Adding to the complexity of the issue of sample size in big data is the frequency at which someone uses a social media or other website service.Those who are on online all day (“always on”) are contributing substantially more data than those who tune in once a day, week or more occasionally. Thus, even with a large amount of data, big data may reflect a smaller portion of a population than one may expect. The question of what population big data represents is not clear.
This does not mean big data has no use. It can be a powerful tool when combined with subjective well-being and objective data.
Three Proposed Uses for Big Data

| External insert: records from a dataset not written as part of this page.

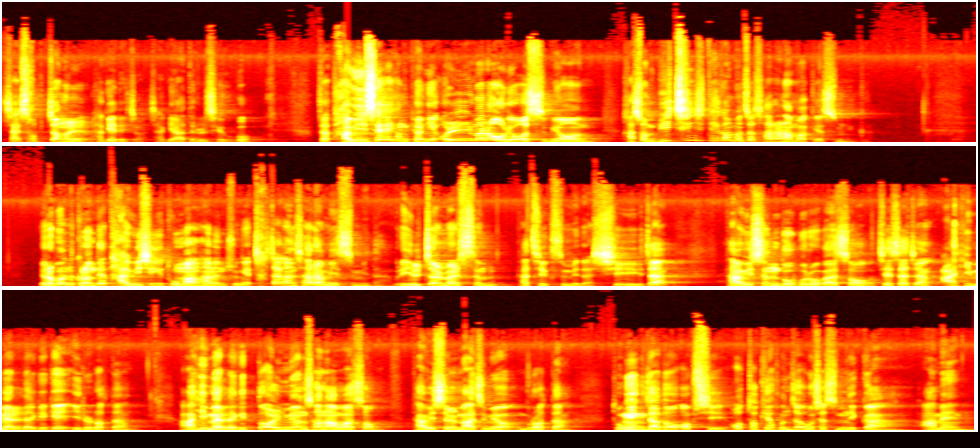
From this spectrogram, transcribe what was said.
섭정을 하게 되죠. 자기 아들을 세우고. 자, 다윗의 형편이 얼마나 어려웠으면 가서 미친 짓 해가면서 살아남았겠습니까? 여러분, 그런데 다윗이 도망하는 중에 찾아간 사람이 있습니다. 우리 1절 말씀 같이 읽습니다. 시작. 다윗은 노브로 가서 제사장 아히멜렉에게 이르렀다. 아히멜렉이 떨면서 나와서 다윗을 맞으며 물었다. 동행자도 없이 어떻게 혼자 오셨습니까? 아멘.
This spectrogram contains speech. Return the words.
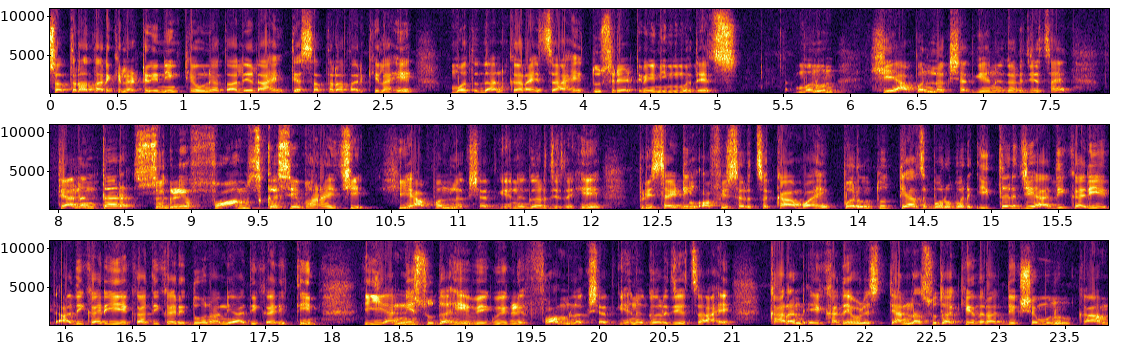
सतरा तारखेला ट्रेनिंग ठेवण्यात आलेलं आहे त्या सतरा तारखेला हे मतदान करायचं आहे दुसऱ्या ट्रेनिंगमध्येच. म्हणून हे आपण लक्षात घेणं गरजेचं आहे. त्यानंतर सगळे फॉर्म्स कसे भरायचे हे आपण लक्षात घेणं गरजेचं आहे. हे प्रिसाइडिंग ऑफिसरचं काम आहे परंतु त्याचबरोबर इतर जे अधिकारी आहेत अधिकारी एक अधिकारी दोन आणि अधिकारी तीन यांनी सुद्धा हे वेगवेगळे फॉर्म लक्षात घेणं गरजेचं आहे. कारण एखाद्या वेळेस त्यांना सुद्धा केंद्राध्यक्ष म्हणून काम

Big data can be a great way for a government to get a temperature or sense of where a population is on an issue. Big data can reveal what associations people have with happiness or unhappiness, such as shopping and gaming or family and friends. When a population is associating activities that may lead to greater isolation or environmental degradation, a government knowledgeable about the known influences for happiness understands that raising awareness about these is appropriate. When a government or researcher frames big data with survey based data, they are in a position to exploit its full potential.
Big data is useful for understanding how geography, time use or a situation is affecting the affect (feelings) of a population. This information can be used by urban planners and others to put in the environments, such as parks, fields, and other ways to access nature as well as spaces for community events. Mappiness provides a good example of this use.
Big data can be collected by working with community members and organizations to conceive and create an app or other instrument for collecting the data. This method engages the people about whom the data is being gathered and gain their buy in for and participation in decisions and interventions based on the data. This is an excellent way to raise awareness and gather data for a specific purpose.
In conclusion, we can expect governments to collect big data when seeking to understand the happiness and well-being of its people for no other reason than its cache. Let’s hope cache is not the reason they use it. Let’s hope that when collecting big data, governments will understand its limitations and that they will use it alongside data that reliably reflects the population’s sense of happiness and well-being. Let’s hope that when gathering happiness and well-being data, governments use it for the purpose of securing, promoting and protecting all people’s inalienable right to life, liberty, and the pursuit of happiness, and not to encourage consumption and gaming.
Written by Laura Musikanski, executive director of the Happiness Alliance, reposted from the Happiness Alliance blog.